[[ Data for this task open ]]

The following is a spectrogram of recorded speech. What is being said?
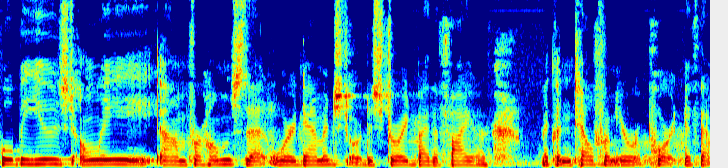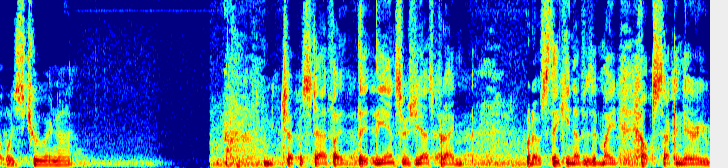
will be used only um, for homes that were damaged or destroyed by the fire. I couldn't tell from your report if that was true or not. Let me Check with staff. I- The the answer is yes, but I'm, what I was thinking of is it might help secondary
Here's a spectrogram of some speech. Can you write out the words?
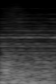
you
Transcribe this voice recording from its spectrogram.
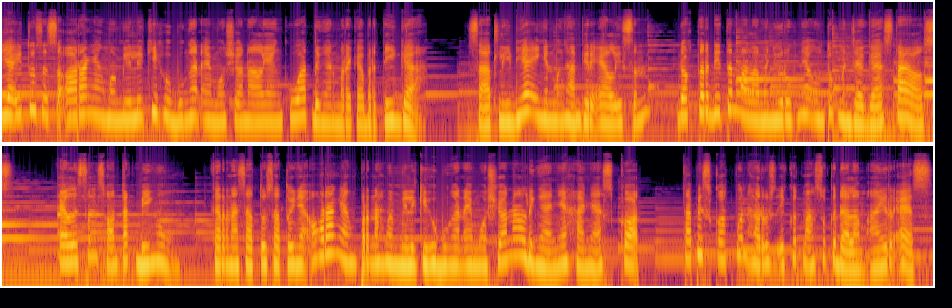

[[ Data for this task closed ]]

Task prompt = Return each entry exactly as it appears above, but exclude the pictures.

Result =
The following is a spectrogram of recorded speech. What is being said?
will be used only um, for homes that were damaged or destroyed by the fire. I couldn't tell from your report if that was true or not. Let me Check with staff. I- The the answer is yes, but I'm, what I was thinking of is it might help secondary
Here's a spectrogram of some speech. Can you write out the words?
you
Transcribe this voice recording from its spectrogram.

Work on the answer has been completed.